Venus Williams hits a forehand against Oceane Dodin on Wedensday at the U.S. Open. (Geoff Burke/Usa Today Sports)

Amid all the talk of injured men’s players and the hullabaloo over Maria Sharapova reappearing in a Grand Slam, you could be forgiven for having overlooked ninth-seeded Venus Williams lurking there in the U.S. Open draw.

But in a prime-time slot in Arthur Ashe Stadium on Wednesday night, Williams reminded everyone of her presence. She beat the French 20-year-old Oceane Dodin, 7-5, 6-4, to advance to the third round, where she will meet Maria Sakkari of Greece.

Performing in front of a sold-out crowd of 23,771, Williams was more businesslike in her second match of the tournament than the first.

After fighting to earn a three-set victory Monday, Williams marched through the big-hitting Dodin, closing the match with a service break at love. She sealed the win by ripping a forehand return down the line, just out of the Frenchwoman’s reach, then gave the crowd her signature twirl at the net.

She hit 32 winners to 14 unforced errors, served six aces and had no reason to raise her grunts of effort anywhere near her top decibel.

It was the second main draw appearance in New York for Dodin, ranked No. 48 in the world, and just the ninth of her career. She has never been past the third round in a major.

“I played two big servers in both rounds,” Williams said. “When you get your opportunities, you do have to close on them, then sometimes they don’t come back. Today, by the stats, the match was super clean. . . . I feel like each round is a time to improve.”

Her performance Wednesday was a reminder that Williams is capable of making a deep run in a wide open women’s draw and extend her resurgent 2017 into the final major of the year.

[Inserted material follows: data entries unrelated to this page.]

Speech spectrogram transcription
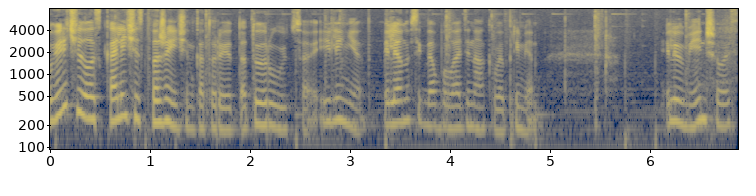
увеличилось количество женщин, которые татуируются или нет? Или оно всегда было одинаковое примерно? Или уменьшилось?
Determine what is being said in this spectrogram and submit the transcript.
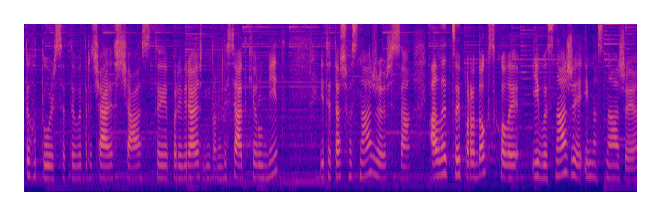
Ти готуєшся, ти витрачаєш час, ти перевіряєш ну, там десятки робіт, і ти теж виснажуєшся. Але цей парадокс, коли і виснажує, і наснажує.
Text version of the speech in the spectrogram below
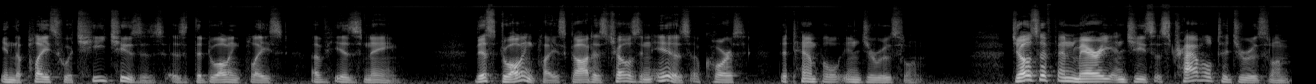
in the place which he chooses as the dwelling place of his name. This dwelling place God has chosen is, of course, the temple in Jerusalem. Joseph and Mary and Jesus traveled to Jerusalem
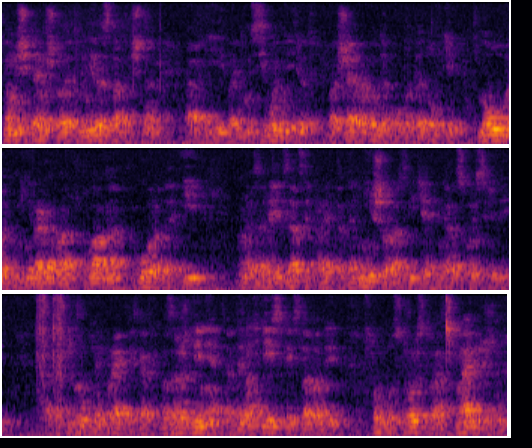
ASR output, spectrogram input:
Но мы считаем, что этого недостаточно, а, и поэтому сегодня идет большая работа по подготовке нового генерального плана города и реализации проекта дальнейшего развития городской среды. А такие крупные проекты, как возрождение Адмиралтейской слободы, благоустройство набережных,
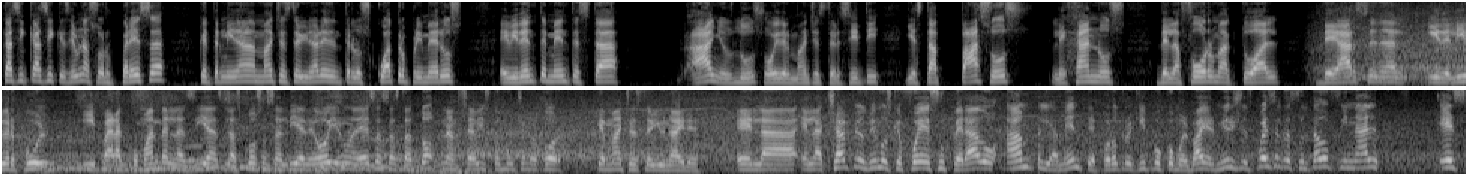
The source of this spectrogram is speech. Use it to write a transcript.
Casi, casi que sería una sorpresa que terminara Manchester United entre los cuatro primeros. Evidentemente está a años luz hoy del Manchester City y está a pasos lejanos de la forma actual de Arsenal y de Liverpool. Y para cómo andan las, días, las cosas al día de hoy, en una de esas hasta Tottenham se ha visto mucho mejor que Manchester United. En la, Champions vimos que fue superado ampliamente por otro equipo como el Bayern Múnich. Después el resultado final es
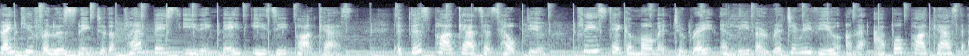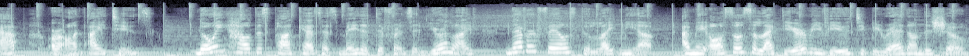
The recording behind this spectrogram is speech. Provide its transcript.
Thank you for listening to the Plant Based Eating Made Easy podcast. If this podcast has helped you, please take a moment to rate and leave a written review on the Apple Podcast app or on iTunes. Knowing how this podcast has made a difference in your life never fails to light me up. I may also select your review to be read on the show.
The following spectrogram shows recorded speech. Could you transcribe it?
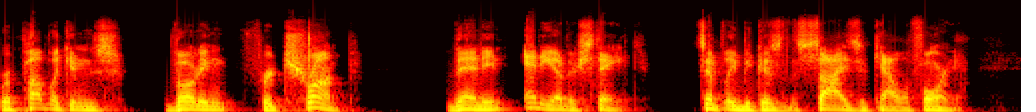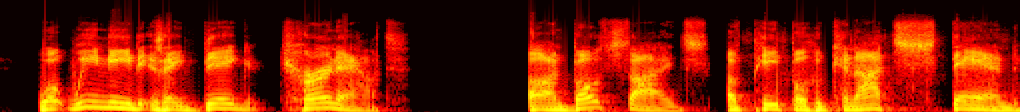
Republicans voting for Trump than in any other state, simply because of the size of California. What we need is a big turnout on both sides of people who cannot stand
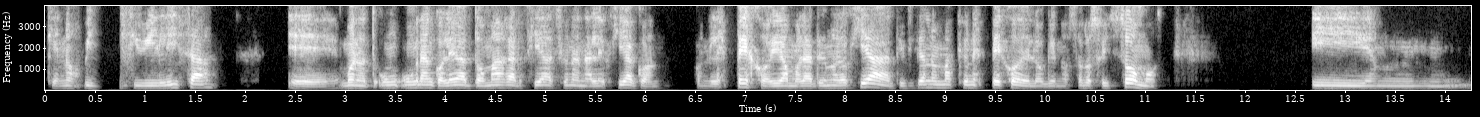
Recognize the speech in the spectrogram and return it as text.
que, nos visibiliza, eh, bueno, un, un, gran colega, Tomás García, hace una analogía con, con el espejo, digamos, la tecnología artificial no es más que un espejo de lo que nosotros hoy somos. Y, mm,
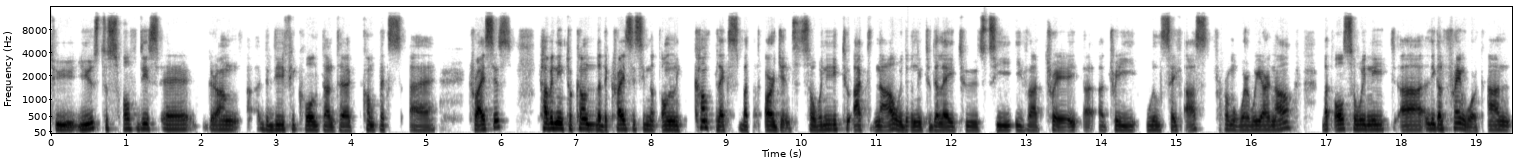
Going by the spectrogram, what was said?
to use to solve this uh, ground, the difficult and uh, complex uh, crisis, having into account that the crisis is not only complex but urgent. So we need to act now. We don't need to delay to see if a tree, a tree will save us from where we are now. But also we need a legal framework, and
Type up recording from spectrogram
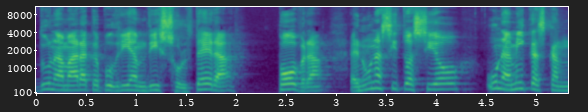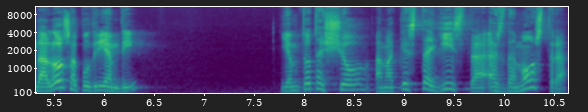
d'una mare que podríem dir soltera, pobra, en una situació una mica escandalosa, podríem dir. I amb tot això, amb aquesta llista, es demostra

Williams, 37, reached the final at Wimbledon and the Australian Open, which was her first appearance in a Grand Slam final since 2009. She lost to her sister, Serena, but the championship marked the beginning of a year in which tennis rewound the clock in terms of who occupied the top spots.

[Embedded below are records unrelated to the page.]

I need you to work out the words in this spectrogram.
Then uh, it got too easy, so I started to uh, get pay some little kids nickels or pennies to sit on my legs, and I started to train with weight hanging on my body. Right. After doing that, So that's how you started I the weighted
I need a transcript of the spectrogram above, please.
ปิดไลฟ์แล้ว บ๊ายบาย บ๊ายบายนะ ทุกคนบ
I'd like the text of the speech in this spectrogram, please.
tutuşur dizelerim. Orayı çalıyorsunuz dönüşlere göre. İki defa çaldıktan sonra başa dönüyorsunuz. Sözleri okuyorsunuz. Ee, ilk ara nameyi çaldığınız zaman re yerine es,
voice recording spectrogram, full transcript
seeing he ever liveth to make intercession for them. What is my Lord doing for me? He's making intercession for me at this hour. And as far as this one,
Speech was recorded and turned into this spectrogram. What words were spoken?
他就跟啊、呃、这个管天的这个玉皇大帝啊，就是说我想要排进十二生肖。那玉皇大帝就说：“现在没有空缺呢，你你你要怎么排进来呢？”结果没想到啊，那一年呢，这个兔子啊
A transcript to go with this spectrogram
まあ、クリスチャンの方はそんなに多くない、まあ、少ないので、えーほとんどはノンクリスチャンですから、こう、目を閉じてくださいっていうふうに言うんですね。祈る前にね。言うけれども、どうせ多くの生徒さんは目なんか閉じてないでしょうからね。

She arrived in New York after a fine hard-court swing leading up to the U.S. Open in which she made the fourth round in Toronto and exited in the second round in Cincinnati.

An eighth career Grand Slam title here would be another testament to her longevity.

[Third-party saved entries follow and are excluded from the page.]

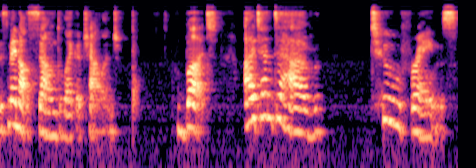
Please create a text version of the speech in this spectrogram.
This may not sound like a challenge, but I tend to have two frames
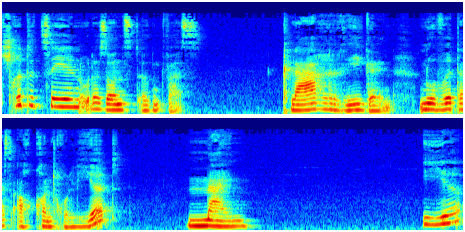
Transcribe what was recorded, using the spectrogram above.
Schritte zählen oder sonst irgendwas. Klare Regeln. Nur wird das auch kontrolliert? Nein. Ihr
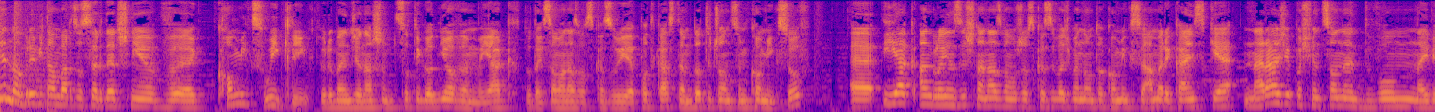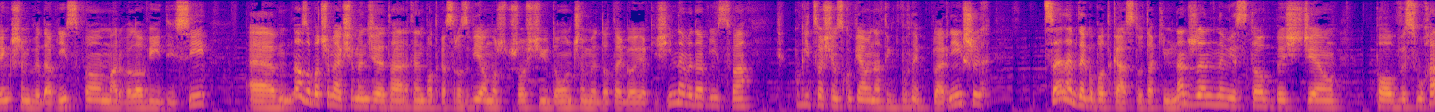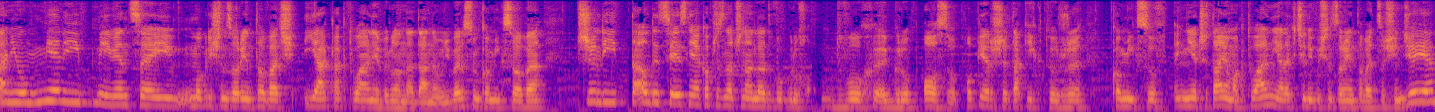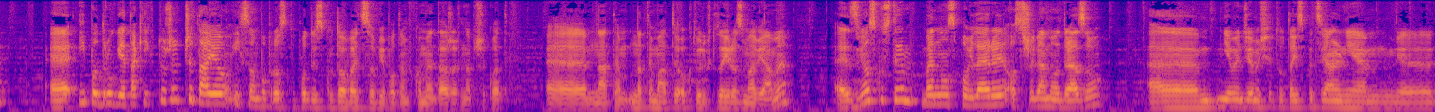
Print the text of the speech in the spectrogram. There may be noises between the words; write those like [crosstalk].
Dzień dobry, witam bardzo serdecznie w Comics Weekly, który będzie naszym cotygodniowym, jak tutaj sama nazwa wskazuje, podcastem dotyczącym komiksów. E, I jak anglojęzyczna nazwa może wskazywać, będą to komiksy amerykańskie, na razie poświęcone dwóm największym wydawnictwom, Marvelowi i DC. E, no zobaczymy jak się będzie ta, ten podcast rozwijał, może w przyszłości dołączymy do tego jakieś inne wydawnictwa. Póki co się skupiamy na tych dwóch najpopularniejszych. Celem tego podcastu, takim nadrzędnym, jest to, byście po wysłuchaniu mieli mniej więcej, mogli się zorientować, jak aktualnie wygląda dane uniwersum komiksowe, czyli ta audycja jest niejako przeznaczona dla dwóch grup, dwóch grup osób. Po pierwsze takich, którzy komiksów nie czytają aktualnie, ale chcieliby się zorientować, co się dzieje, e, i po drugie takich, którzy czytają i chcą po prostu podyskutować sobie potem w komentarzach na przykład e, na, tem na tematy, o których tutaj rozmawiamy. E, w związku z tym będą spoilery, ostrzegamy od razu. Nie będziemy się tutaj specjalnie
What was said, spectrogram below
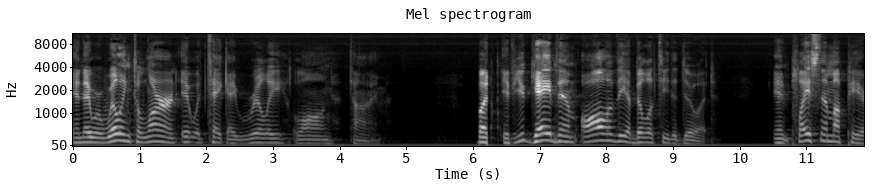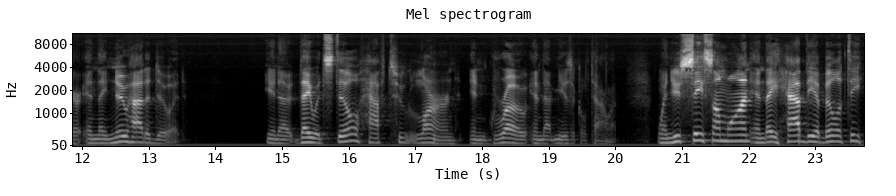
and they were willing to learn, it would take a really long time. But if you gave them all of the ability to do it and placed them up here and they knew how to do it, you know, they would still have to learn and grow in that musical talent. When you see someone and they have the ability,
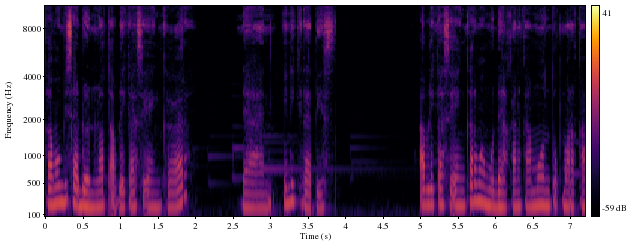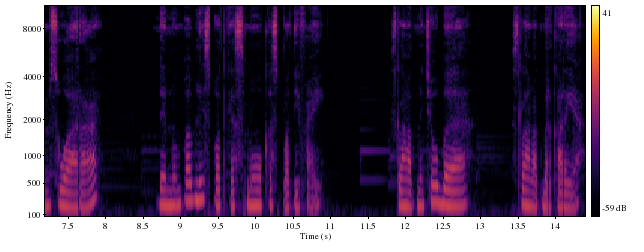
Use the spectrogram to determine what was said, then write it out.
Kamu bisa download aplikasi Anchor dan ini gratis. Aplikasi Anchor memudahkan kamu untuk merekam suara dan mempublish podcastmu ke Spotify. Selamat mencoba, selamat berkarya.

Williams is seeking her third U.S. Open trophy — her first since she won two back-to-back in 2000 and 2001 — and her 50th career title overall. This is her 19th appearance in the major, the most of all active players on tour, and her 76th appearance in the main draw of a Grand Slam, the record in the Open Era.

Still she remains somewhat under the radar in these early rounds, even with her small chance of taking the No. 1 ranking from Karolina Pliskova at the end of the tournament.

A little less off-court spotlight suits the near-unflappable Williams just as much as when attention from the media is its most intense, though it does provide a stark contrast to Wimbledon. There, Williams spent an emotional two weeks navigating questions about her involvement in a fatal South Florida car accident in early June (she would later be cleared of wrongdoing). The controversy lasted nearly all the way until the final, which she lost to Garbine Muguruza.

(The Spanish champion, another title-contender in New York, had to wait to play her second-round match until around 10 p.m. Wednesday when a court was finally free. Tuesday’s rainout put 87 matches on the schedule in a single day.)

In New York, Williams resumed not knowing, or caring about, what was said about her in the press.

“For me, I’m just going on the court, practicing, preparing, and recovering and playing the match,” Williams said. “I’m not out there reading press, watching TV or trying to see who said I was going to win. At the end of the day there’s people who are talking about the winning and there are people who are actually playing the matches. I need to play the match.”